    commented 2016-09-20 21:14:20 -0400
    Richard acknowledges that the wealthy have little impact on the economy through their spending in comparison to the 99% who must spend most of their earnings. So why the focus on a symptom, wealth inequality, rather than the source of the problem?
  • Sam Broad
    commented 2016-09-20 21:04:40 -0400
    “On the one hand it enabled trade and exchange far beyond the limits of barter and other pre-money systems”
    David Graeber points out in Debt: the first 5000years; that ‘barter’ has never existed, it is a fabrication of Adam Smith, most pre-money systems were credit based, including the shops that smith used in his period!
  • Michael Wilson
    commented 2016-09-20 20:42:37 -0400
    There is a need for a path to follow out of this financial/political morass to a more democratic reality that addresses the problems of the people of the country instead of merely ensuring the rich get as much as they want or most of everything including all the political power. We need a coming together in the spirit of the constitutional convention that deliberated at the beginning of this country to create a plan for the country to follow into a new beginning.
  • Seyedsepehr Samiei
    commented 2016-09-20 19:21:16 -0400
    In the past century, the tendency of industrial capitalism toward ever more increasing productivity of labor, was the dominant theme of economics. The impact on culture, was the rise of sci-fi epics about a not so distant future (2000, 2010 or so) wherein all necessary work is carried out by machines and people enjoy the free time otherwise they would have to spend to do those works.
    The end of competitive capitalism begetting the rise of monopolies, followed by financialization and globalization, put an end to those dreams. Today, instead of flying trains and robotic butlers, we got iPhones and smart phones. All of those big dreams are summarized in a small device which, by means of intrusive advertisement and promotion, is sold to consumers in prices of at least 10 times more than its real value. Some poor people in third world countries would sell their body parts (e.g. a kidney) to buy an iPhone.
    Still, there are people around who have not woken up from old dreams and see a bright future for their glorious capitalist economic system.
  • Paul Lebow
    commented 2016-09-20 17:58:40 -0400
    It seems that the financial sector is completely divorced from the real economy. It is essentially a self-contained economy that feeds upon itself with no tangible products. To leave decisions regarding the public sector to the private sector makes no sense. A democratic government should decide the priorities needed for a functioning and thriving society and, in conjunction with the private sector, allocate the resources, human and natural, required to achieve those goals. The private sector may serve as a valuable tool but it should not the brain nor the hand guiding that tool.
  • Michael Kaye
    commented 2016-09-20 17:44:13 -0400
    Corporate wealth has infiltrated politics to such a drastic degree that the decisions of the elite CEOs and board members of giant corporations hold far more weight than any decisions of our so-called representatives in congress. In fact, most “representatives” in the two major parties dance to the corporate tunes without care for the unrepresented masses needs and wishes. Other economic views of minority parties/groups/grass routes movements are continuously locked out of the conversation and political process. We cannot wait for economic calamity to be the motivation behind fixing our social/economic/political ills.

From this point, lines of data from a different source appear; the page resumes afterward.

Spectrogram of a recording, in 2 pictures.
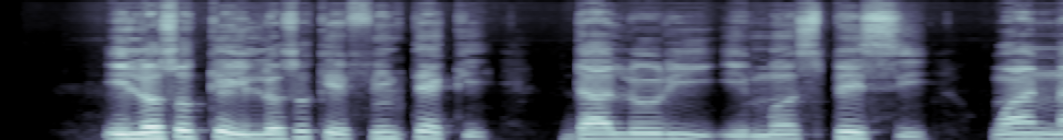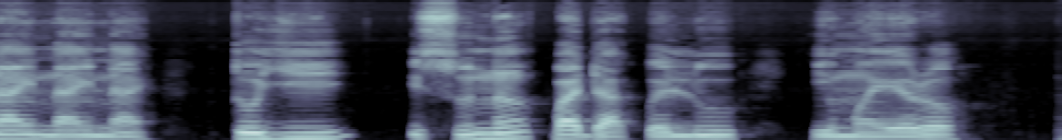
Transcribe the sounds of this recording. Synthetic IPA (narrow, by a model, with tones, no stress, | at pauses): i˨lɔ˧so˦ke˦˨i˨lɔ˧s̬o˦ke˦˨fĩ˦n̩˦tɛ˦˨ki˨ | da˨˦lo˧ɾi˧i˨mã˧spe˦˨si˨ | wã˦n˦nã˦ĩ˨nã˧ĩ˧nã˧˨ĩ˨ | to˦ji˦ | i˨sũ˨˦nã˦k͡pa˧da˨k͡pɛ˨lu˧˦ | i˨mã˨ɛ˨ɾɔ˧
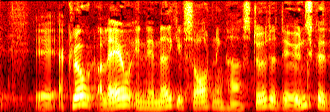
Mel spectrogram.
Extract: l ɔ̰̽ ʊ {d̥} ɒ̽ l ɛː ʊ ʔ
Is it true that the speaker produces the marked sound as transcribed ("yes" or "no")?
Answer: yes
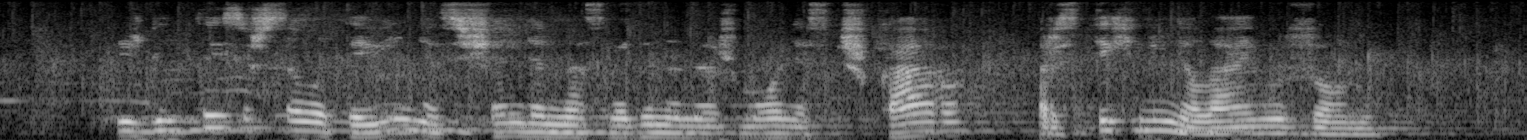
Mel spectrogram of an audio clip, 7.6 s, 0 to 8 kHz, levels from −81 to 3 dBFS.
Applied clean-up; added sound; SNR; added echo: none; Applause; 20 dB; reverberation time 1.0 s.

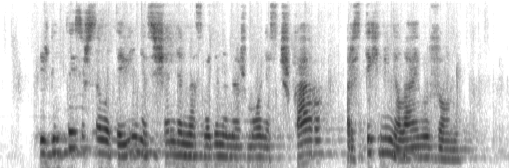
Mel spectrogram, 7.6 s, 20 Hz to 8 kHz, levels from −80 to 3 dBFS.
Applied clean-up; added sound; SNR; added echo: neural separator model SepFormer DNS4.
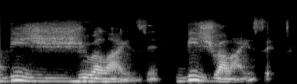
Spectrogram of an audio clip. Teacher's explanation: esse S vai ter um som de J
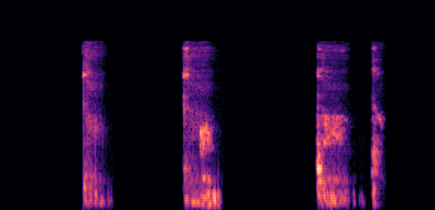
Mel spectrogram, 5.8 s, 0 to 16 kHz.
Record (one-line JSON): {"three_cough_length": "5.8 s", "three_cough_amplitude": 27282, "three_cough_signal_mean_std_ratio": 0.3, "survey_phase": "alpha (2021-03-01 to 2021-08-12)", "age": "18-44", "gender": "Female", "wearing_mask": "No", "symptom_cough_any": true, "symptom_fatigue": true, "symptom_headache": true, "symptom_onset": "3 days", "smoker_status": "Never smoked", "respiratory_condition_asthma": false, "respiratory_condition_other": false, "recruitment_source": "Test and Trace", "submission_delay": "1 day", "covid_test_result": "Positive", "covid_test_method": "RT-qPCR"}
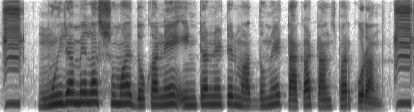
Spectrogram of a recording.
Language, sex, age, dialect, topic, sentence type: Bengali, male, 25-30, Rajbangshi, banking, statement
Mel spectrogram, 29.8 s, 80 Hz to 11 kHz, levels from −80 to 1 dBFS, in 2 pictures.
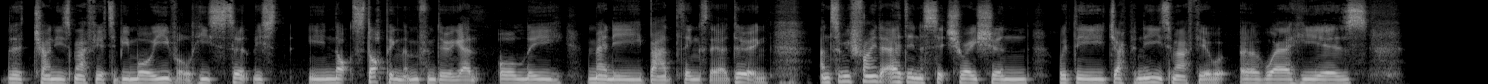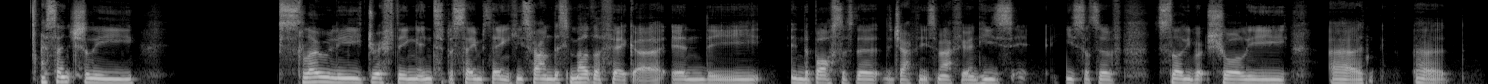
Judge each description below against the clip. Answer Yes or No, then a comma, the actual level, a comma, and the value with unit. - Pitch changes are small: Yes, narrow, 1.8 semitones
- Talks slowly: No, average, 145 wpm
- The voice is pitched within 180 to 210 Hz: No, low, 110 Hz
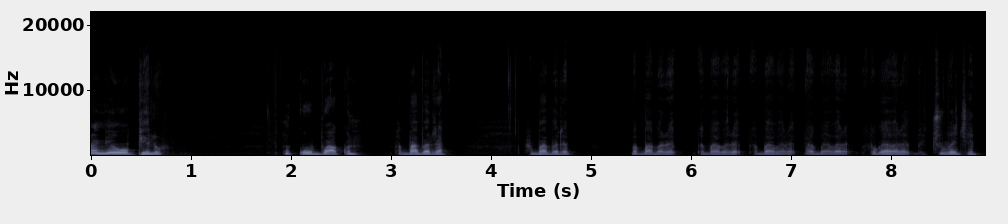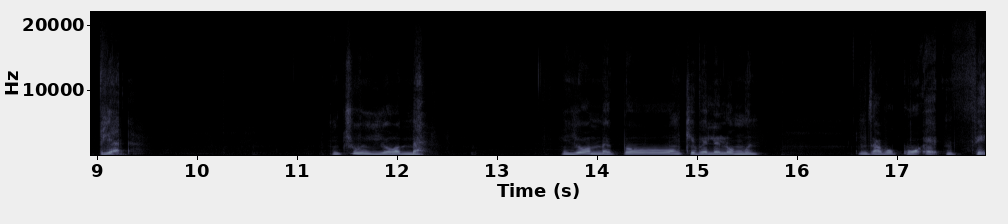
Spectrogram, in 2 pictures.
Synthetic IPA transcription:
e˦mi˦e˦˨wo˦˨pje˨lo˦ | ŋ̩˦ku˨˦ba˦ku˨n | be˦ɡ͡ba˨be˦ɾe˨p̚ | be˨ɡ͡ba˨be˦ɾe˨p̚ | be˦ɡ͡ba˨be˦ɾe˨p̚be˦ɡ͡ba˨be˦ɾe˨bbe˦ɡ͡ba˨be˦ɾe˨e˦ɡ͡ba˨bɾe˦ɡ͡ba˨be˦ɾpbe˨t͡ʃu˨be˦t͡ʃe˨pje˦˨ | n̩˨t͡ʃu˦n̩˦jo˨˦me˨ | n̩˦jo˦me˨k͡po˦ŋ̩˦ki˦be˨le˨lo˦mʷu˨n | n̩˦za˨bu˦ko˦ʔe˨ɱ̩˦fe˨

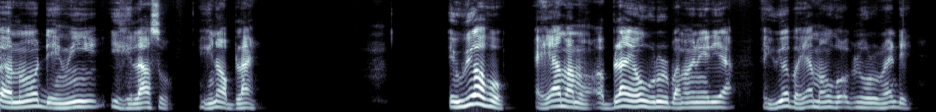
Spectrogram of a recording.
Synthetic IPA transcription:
ɛ˨nʊ̃˦o˦de˨ɲ˦ĩ˦ji˦ɦe˨la˦so˨ | e˨wi˦nã˦o˨blã˦˨ | e˨wi˦ɔ˦ɸo˨ | e˨ja˦mã˨me˨ɛ˨blã˦˨˦o˦wu˨ɾo˦ɾo˨ɡ͡ba˨mẽ˦ñ˦e˦a˨ | e˨wi˦ɔ˦bja˦mã˨wo˦˨˦blho˨ɾo˨˦ẽ˦de˨

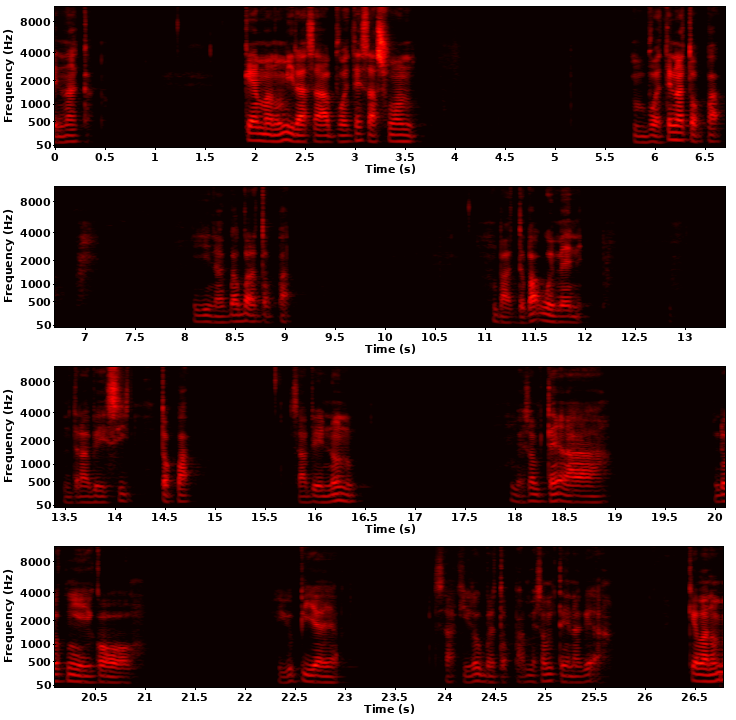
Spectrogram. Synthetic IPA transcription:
se˨nã˦kḁ˨ | kɛ˦a˦mã˨nũ˨˦i˨ɾa˨sa˨bu˨ɛ˨t̪ɛ̃˦sa˨sũ˦ã˦nũ˨ | m̩˨bu˨ɛ˨tɛ̃˦nã˦t̪ɔ˨k͡pa˦˨ | ji˦nã˨ɡ͡ba˦ɡ͡ba˦ɾa˨t̪ɔ˨k͡pa˦ | ba˨d̪o˨ba˦we˨mɛ˨nĩ˨ | m̩˨dɾa˨be˨si˦ | tɔ˧k͡pa˦ | sa˨be˨nɔ̃˦nu˨ | me˨sɔ˦m˦tẽ˦a˨˦ | do˦kĩ˦e˨˧kɔ˨ | ju˨˦pi˦ja˧ja˨ | sa˨ki˨ɾo˦ɡ͡be˨ɾɛ˨tɔ˨k͡pa˦me˨sɔ˦m˦tɛ̃˨˦na˨ɡe˦a̰˨ | ke˦ma˨nɔ̃˨˦

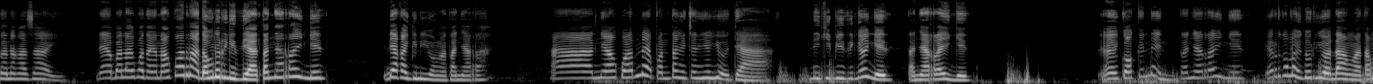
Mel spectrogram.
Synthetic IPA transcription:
ta˨nɪ˦ka˨s̬a˦˨i˨ | nɛ˨ba˦la˦kpa˦ta˨ŋɪ˦na˨˦kʷa˦ɾna˨da˨wu˦no˦ɾɪ˦ŋɪ˨ði˨a˨ta˦ɲa˦ɾa˦i˦˨ŋe˦ð | ɪ˦dɛ˦ka˦k̬i˦ni˦jo˨ŋa˨ta˨ɲa˨ɾa˦ | a˨ɲ˦a˨˦kwʷa˦ɾnɛ˦pɔ˨n˦ta˦ŋɪ˨t͡ʃa˦ni˦jo˦jo˨te˨a˨ni˨ki˦bi˦ðɪ˨ŋa˦ŋe˨ðta˨ɲa˨ɾa˦i˦˨ŋe˨ð | kɔ˦kɪ˦ne˦˨nta˨ɲa˦ɾa˦i˦ŋe˦ðe˦ɾʊ˦ta˦lɔ˦i˨to˦ɾjɔ˨˦da˦˨ŋa˨ta˨˦

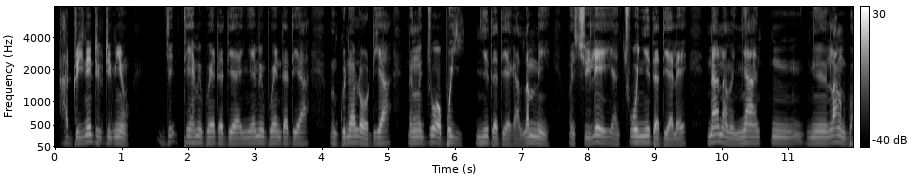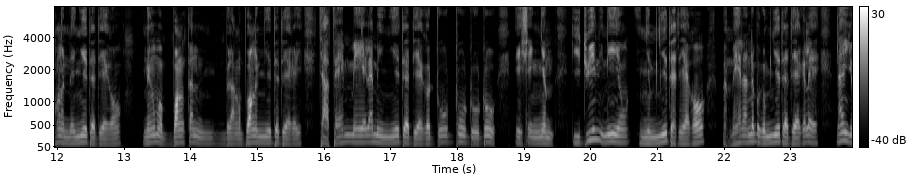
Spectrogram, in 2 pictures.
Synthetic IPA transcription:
a˨di˨ne˦di˨˦di˦bi˦ɲo˨ | d͡ʒti˦a˦mi˦bʷɛ˦da˨di˦ja˦ɲe˦mi˦bwɛ˦n˦da˨di˦ja˦ | mi˨ɡu˦na˦lo˨di˦ja˦ | nə˦ŋ˦d͡ʒu˦a˨bu˦i˦˨ɲe˦da˨di˨a˨ɡa˨lə˦mːi˨ | mi˨sʷi˨le˦˨ja˨nt͡ʃu˦wo˦ɲe˦da˨di˨a˨le˦ | na˦na˨mə˨ɲa˦˨ | la˦ŋ˨bʷa˦ŋ˨nːa˦ɲe˦da˨di˨a˨ɡə˨˦ | nə˦ŋ˦mə˨bʷa˦ŋta˦n˨bla˨ŋ˨bʷa˦ŋ˦ɲe˦da˨di˨a˨kə˦t͡ʃa˨fe˨˦me˦la˦mi˨ɲe˦da˨di˨ja˨kə˨du˦du˦du˨du˦ | de˨ʃe˨ɲə˨m | d̥i˨du˦i˦ni˨ni˦jo˨˦i˨ɲə˨m˨ɲe˦da˨di˨ja˨ko˦ | mə˨me˨˦la˦nə˦bə˨ɡə˦m˦ɲe˦da˨di˨a˨kə˦lɛ˦ | na˦

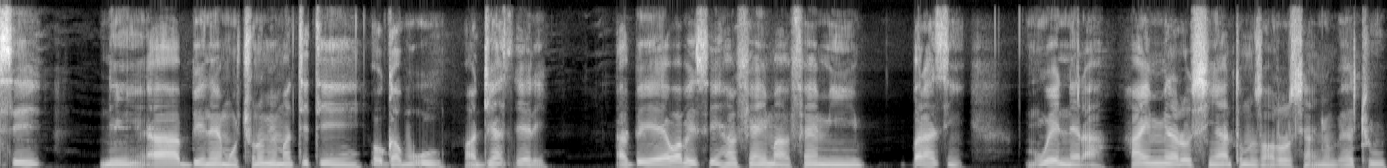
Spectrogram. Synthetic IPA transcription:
se˦ | nĩ˨a̰˨be˨nɛ̃˦mõ˨t͡ʃo˨nõ˦mĩ˧mã˦te˨te˦o˨ɡa˨bṵ˦ʔu˦mã̰˨di˦a˦sɛ˦˨ɾḛ˨ | a̰˨be˨jɛ˨˦wa˦be˨se˦ɦã˦fĩ˦ã˨ĩ˦mã˨fɛ̃˦mĩ˦ | ba˦ɾa˦zĩ˨ | we˦˨nɛ̃˨ɾa̰˨ | hã˦ĩ˦mĩ˦ɾã˨ɾo˨sĩ˨ã˨to˦mũ˨zã̰˨ɾo˦o˨sĩ˨ã̰˨ɲũ˦bɛ˨˦tʰu˦

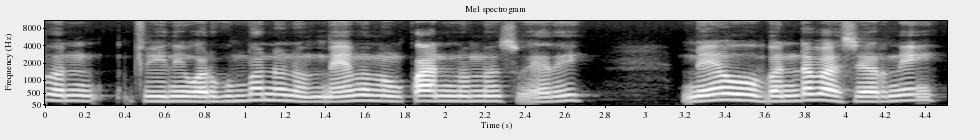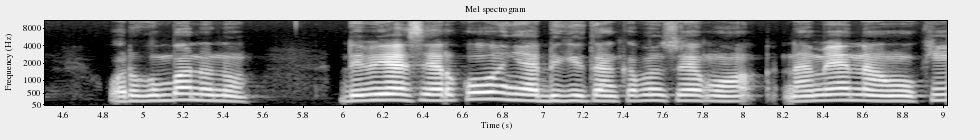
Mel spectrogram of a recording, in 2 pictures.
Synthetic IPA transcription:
bə˨nfi˨ni˨wa˨ɾɡu˨mba˦nu˨nu˨mːe˨˦ma˦mə˨nkʷa˦n˦ma˦mə˦nsḛ˨ɾi˦ | me˦wo˨bə˨nda˦ba˨sʷe˨ɾni˦ | wa˨ɾɡu˨mba˦nu˨nu˨m | di˨bi˦ja˨se˨ɾku˦ɲa˨bi˨ɡi˨t̬a˨ŋka˨bə˦nsʷe˦mo˨na˨me˦na˨ŋu˨ki˦

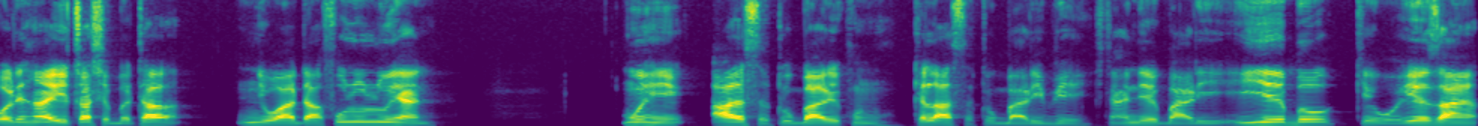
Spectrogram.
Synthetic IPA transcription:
wo˨ɾi˦ɦa˦˨i˧t͡ʃʷa˦ʃe˨ɓe˨ta˦ | n̩˦d͡ʒʲe˧wa˧da˧fu˦lu˦lu˦ja˧n˧˨ | mu˦hi˧ | a˦se˨tu˧ɡ͡ba˧ɾi˧ku˧nu˨kʲe˦la˧˦˨se˨tu˧ɡ͡ba˨ɾi˧bʲe˧ʃna˨n̩ʲ˦e˧˨ɡ͡ba˨ɾi˧˦je˦ɓo˦kʲe˧wo˨je˦za˧˦ja˧

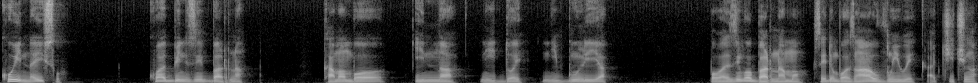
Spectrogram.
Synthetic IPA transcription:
kʰo˦i˨na˦i˦so˨ | kʰo˦a˦bi˦n˨zĩ˧˦ba˨ɾna˧ | ka˨ma˧m˨bɔ˦ | i˧na˧ | ni˨dɔ˦i˨ | ni˨bũ˦ɾi˦ja˦ | b̥ɔ˨wa˨zĩ˦bɔ˦ba˨ɾna˨mɔ˨se˦de˦m̩˦bɔ˧˨zã˨˦a˦vũ˨i˨we˨a̰˨t͡ʃi˨t͡ʃi˧ŋa˨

Donate to Become a

[email protected]

Monthly Supporter

Customized by

Longleaf Digital